Athens — After three days of hard bargaining, the summit of the European Community ended without an agreement on how to solve a single major problem facing it. The 10-nation Community is on the verge of bankruptcy and does not possess the authority to raise more cash to cover its rising deficit.
It will now be up to France, which takes over the presidency from Greece on Jan. 1, to guide its colleagues toward a solution that will head off a collapse of the EC as it is at present constituted.
The previous summit, held in Stuttgart, West Germany, last June 17 to 19, acknowledged the crisis and agreed on four objectives for the Athens meeting:
* To reform the Community's budget system to gain firm control over spending.
* To resolve imbalances in the contributions Community members make to the EC budget, a problem that most concerns Britain, which has said it would veto any reform package that does not reduce its budget share.
* To reduce agricultural spending, which absorbs more than two-thirds of Community resources and has been spiraling out of control in recent years.
* To increase the EC's own resources to allow for the admission of Spain and Portugal and to finance new programs that will ''relaunch the Community.''

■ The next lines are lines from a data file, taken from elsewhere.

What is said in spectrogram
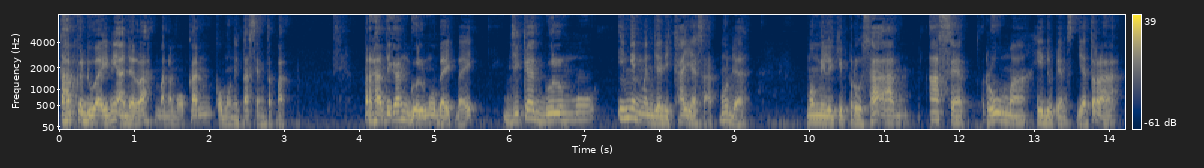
Tahap kedua ini adalah menemukan komunitas yang tepat. Perhatikan goalmu baik-baik. Jika goalmu ingin menjadi kaya saat muda, memiliki perusahaan, aset, rumah, hidup yang sejahtera,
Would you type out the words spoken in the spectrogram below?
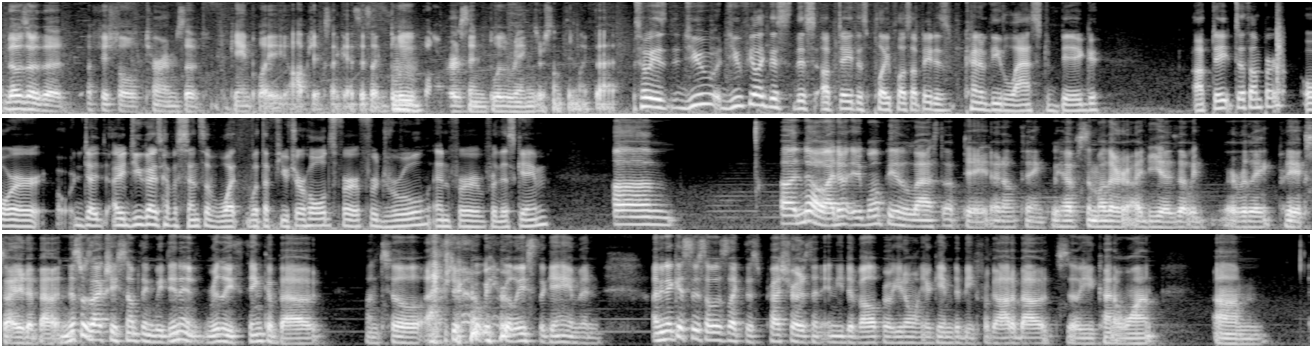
those are the official terms of gameplay objects. I guess it's like blue Mhm. bars and blue rings or something like that. So is do you do you feel like this this update, this Play Plus update, is kind of the last big update to Thumper, or, or do, do you guys have a sense of what what the future holds for for Drool and for for this game? Um, uh, no, I don't. It won't be the last update. I don't think we have some other ideas that we are really pretty excited about. And this was actually something we didn't really think about until after we released the game. And I mean, I guess there's always like this pressure as an indie developer. You don't want your game to be forgot about, so you kind of want um,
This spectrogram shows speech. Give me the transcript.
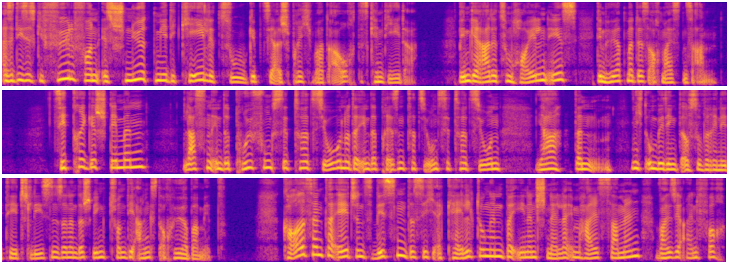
Also dieses Gefühl von, es schnürt mir die Kehle zu, gibt's ja als Sprichwort auch, das kennt jeder. Wem gerade zum Heulen ist, dem hört man das auch meistens an. Zittrige Stimmen lassen in der Prüfungssituation oder in der Präsentationssituation ja dann nicht unbedingt auf Souveränität schließen, sondern da schwingt schon die Angst auch hörbar mit. Callcenter-Agents wissen, dass sich Erkältungen bei ihnen schneller im Hals sammeln, weil sie einfach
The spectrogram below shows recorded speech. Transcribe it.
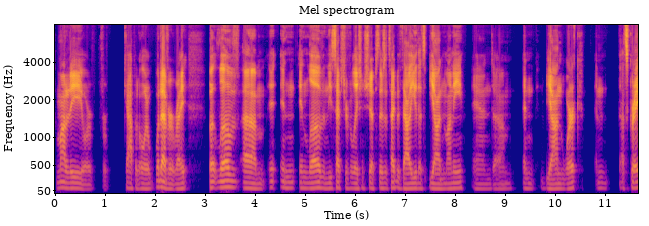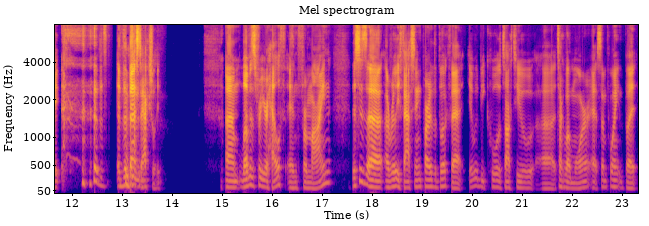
commodity or for capital or whatever, right? But love, um, in in love and these types of relationships, there's a type of value that's beyond money and um, and beyond work, and that's great. that's the best, actually. Um, love is for your health and for mine. This is a, a really fascinating part of the book that it would be cool to talk to uh, talk about more at some point. But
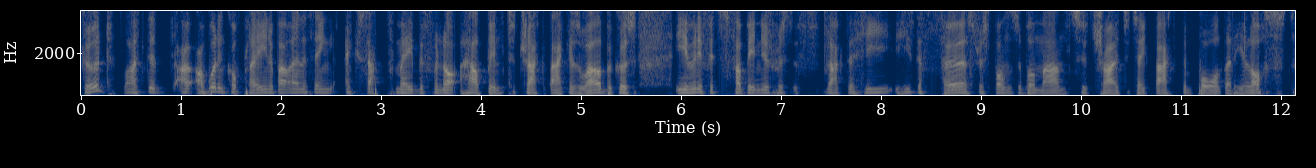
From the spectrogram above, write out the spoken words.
good. Like I, I, wouldn't complain about anything except maybe for not helping to track back as well. Because even if it's Fabinho's, like the, he he's the first responsible man to try to take back the ball that he lost.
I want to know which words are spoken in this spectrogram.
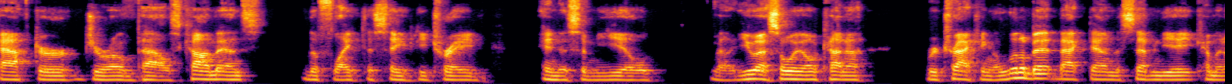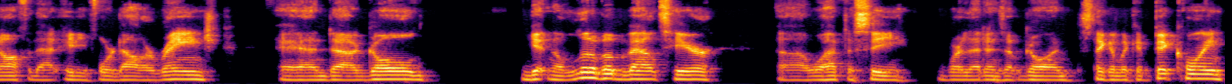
after Jerome Powell's comments, the flight to safety trade into some yield. Uh, US oil kind of retracting a little bit back down to 78, coming off of that $84 range. And uh, gold getting a little bit of bounce here. Uh, we'll have to see where that ends up going. Let's take a look at Bitcoin.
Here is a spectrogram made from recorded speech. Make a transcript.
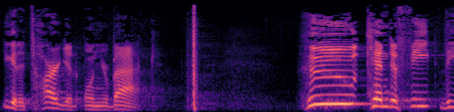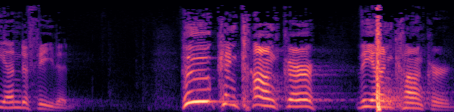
You get a target on your back. Who can defeat the undefeated? Can conquer the unconquered?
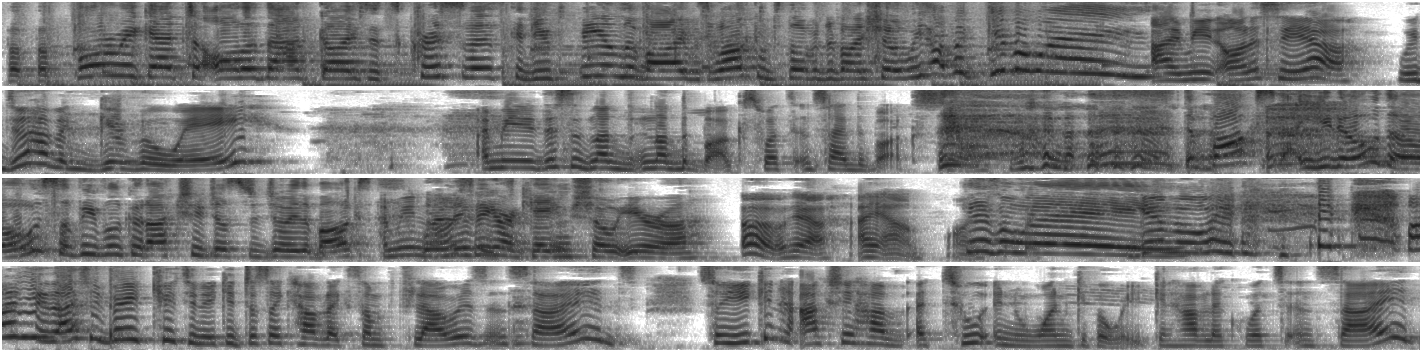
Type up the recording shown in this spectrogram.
But before we get to all of that, guys, it's Christmas. Can you feel the vibes? Welcome to the Dubai show. We have a giveaway. I mean, honestly, yeah, we do have a giveaway. I mean, this is not not the box. What's inside the box? So. the box, you know, though, so people could actually just enjoy the box. I mean, we're living our it's game show era. oh yeah, I am. honestly. Giveaway! Giveaway. honestly, it's actually very cute. You know, you could just like have like some flowers inside, so you can actually have a two-in-one giveaway. You can have like what's inside,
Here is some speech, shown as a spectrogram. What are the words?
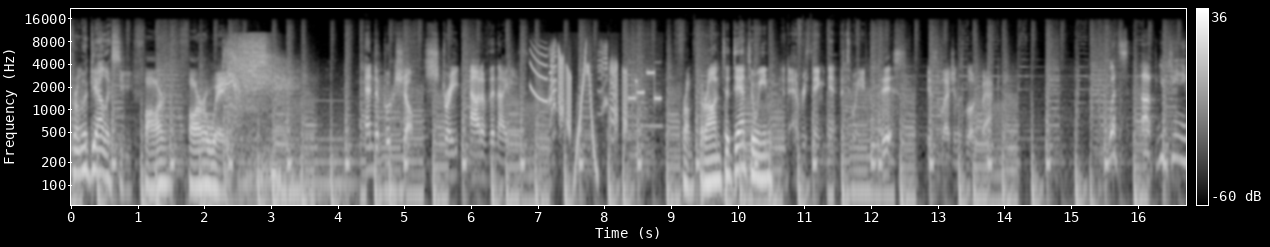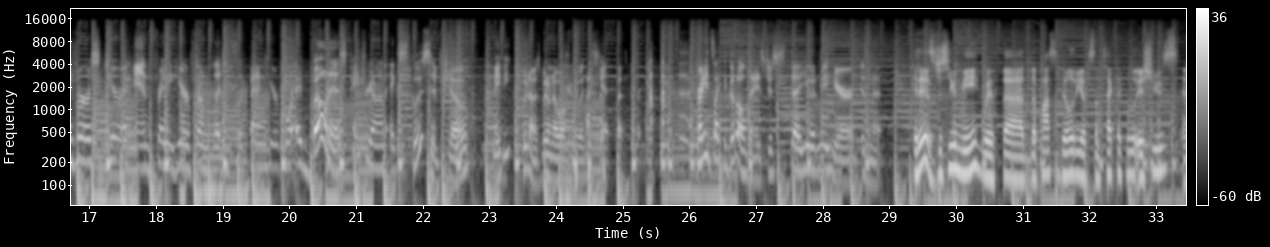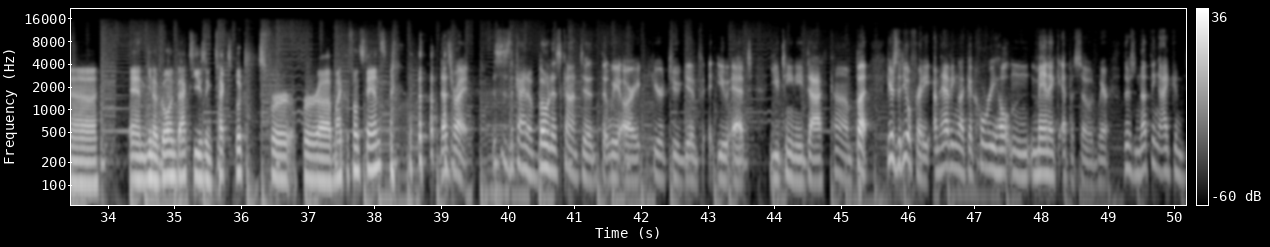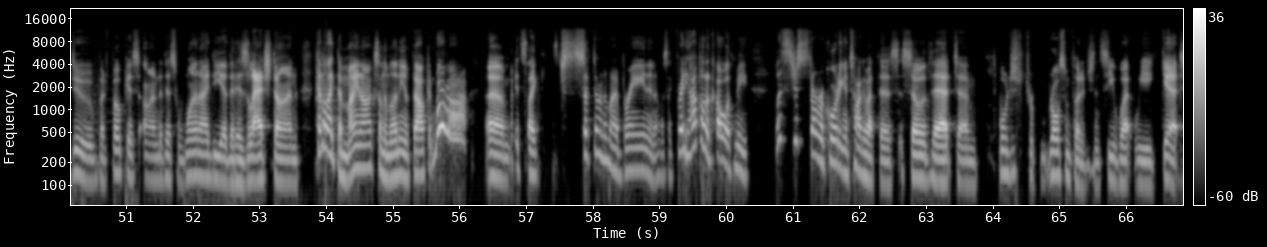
from a galaxy far, far away. And a bookshelf straight out of the 90s. From Thrawn to Dantooine. And everything in between. This is Legends Look Back. What's up, Utinni-verse? Jared and Freddie here from Legends Look Back here for a bonus Patreon exclusive show. Maybe? Who knows? We don't know what we're going to do with this yet, but Freddie, it's like the good old days, just uh, you and me here, isn't it? It is just you and me with uh, the possibility of some technical issues. Uh, and you know, going back to using textbooks for for uh, microphone stands. That's right. This is the kind of bonus content that we are here to give you at utinni.com. But here's the deal, Freddie. I'm having like a Corey Hilton manic episode where there's nothing I can do but focus on this one idea that has latched on, kind of like the mynocks on the Millennium Falcon. Um, it's like it's just sucked onto my brain, and I was like, Freddie, hop on a call with me. Let's just start recording and talk about this so that um, we'll just roll some footage and see what we get.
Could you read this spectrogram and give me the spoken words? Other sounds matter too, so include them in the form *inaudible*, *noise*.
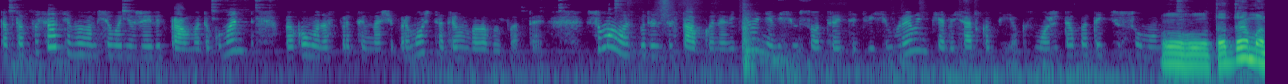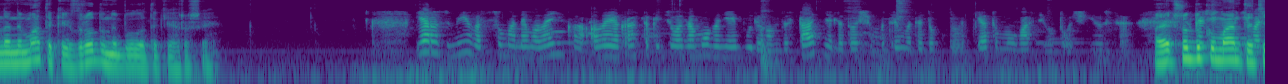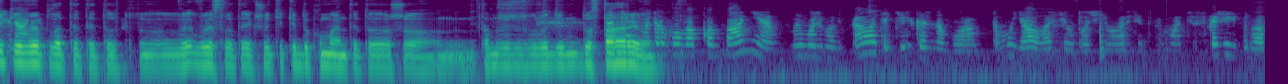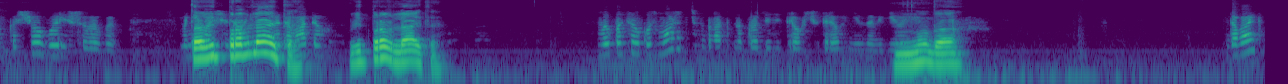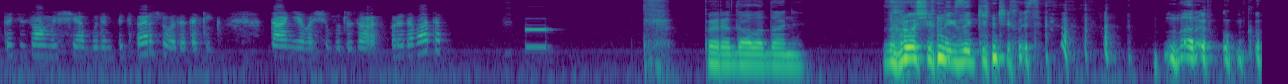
Тобто в посилці ми вам сьогодні вже відправимо документ, по якому у нас перед цим наші переможці отримували виплати. Сума у вас буде з доставкою на відділення 838 гривень 50 копійок. Зможете оплатити цю суму? Ого, та де в мене нема таких, зроду не було таких грошей. Я розумію, у вас сума не маленька, але якраз таки цього замовлення і буде вам достатньо для того, щоб отримати документ. Я тому у вас і уточнюю все. А якщо Скажіть документи мені ваші тільки дані. виплатити, то ви- вислати, якщо тільки документи, то що? Там же ж вроді до 100 Так ми гривень. Відправити тільки з набором. Тому я у вас і уточнювала всю інформацію. Скажіть, будь ласка, що вирішили ви? Мені Та ваші відправляйте. дані? Відправляйте. Ви посилку зможете забрати на протязі 3-4 днів на відділення? Ну да. Давайте тоді з вами ще будемо підтверджувати, так як дані я ваші буду зараз передавати. Передала Дані. Гроші в них закінчилися. *laughs* На рахунку.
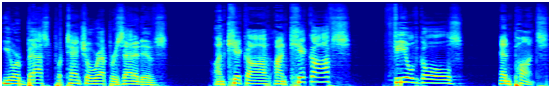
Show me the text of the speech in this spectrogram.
your best potential representatives on kickoff, on kickoffs, field goals, and punts.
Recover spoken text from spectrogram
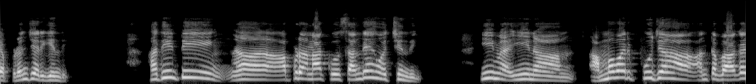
చెప్పడం జరిగింది. అదేంటి ఆ, అప్పుడు నాకు సందేహం వచ్చింది. ఈమె ఈయన అమ్మవారి పూజ అంత బాగా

''It was not Athens that was a step back, it was Stuttgart, because we put too many things on the fire,'' Italian Prime Minister Bettino Craxi asserted.
The summit began Sunday in an atmosphere of subdued optimism after the French put forth a major proposal designed to control Community spending, thus moving closer to the hard-line stance of Britain and West Germany.
The mood rapidly changed as the meeting became mired in disputes over the agenda, and the various delegations demonstrated little will to compromise on the larger questions. Instead they haggled over details that affected them most.
As early as Monday afternoon, reports began to filter out of the conference room of a major clash between French President Francois Mitterrand and British Prime Minister Margaret Thatcher.
According to these reports, Mr. Mitterrand had become tired of what he viewed as a lack of British flexibility and told Mrs. Thatcher she had begun to ''tire your audience,'' but that France would not accept any agreement out of exhaustion. He then allegedly reminded her that France had won the 100 Years War.
According to one source, a member of the British delegation immediately responded that Napoleon probably thought the same thing before the battle of Waterloo.
The resulting crisis of the EC should not be underestimated. The Community does not have enough money to cover this year's expenses, and the European Parliament may refuse to pass this year's supplementary budget to protest the failure in Athens.
The Community will face an even more acute problem in 1984 as agricultural costs continue to mount. Spain and Portugal, which recently expressed frustration at having to wait so long to join the Community, had hoped the deadline to their accession would be set in Athens. Now they will have to wait even longer.
In a period of extreme international tension, of a near breakdown in US-Soviet communications, of acute West European economic crisis, and of growing doubts about the reliability of Western Europe's security cooperation with the United States, the failure in Athens can only increase political uncertainty in the West.
France, often a major obstructionist in past EC deliberations, has emerged as one of the few countries to make a major effort at compromise. It will have to redouble its efforts if it is to save the Community.
On Tuesday Mitterrand asserted that France would do everything in its power to reach a quick compromise and would use elements of proposals already on the table as a starting point for discussions.
This year's deficit can be covered in the 1984 budget, but EC experts say the Community's resources will run out well before year's end. Thus, there was talk of holding the next EC summit, scheduled for June, as early as March, but only if enough progress has been made to warrant such a meeting.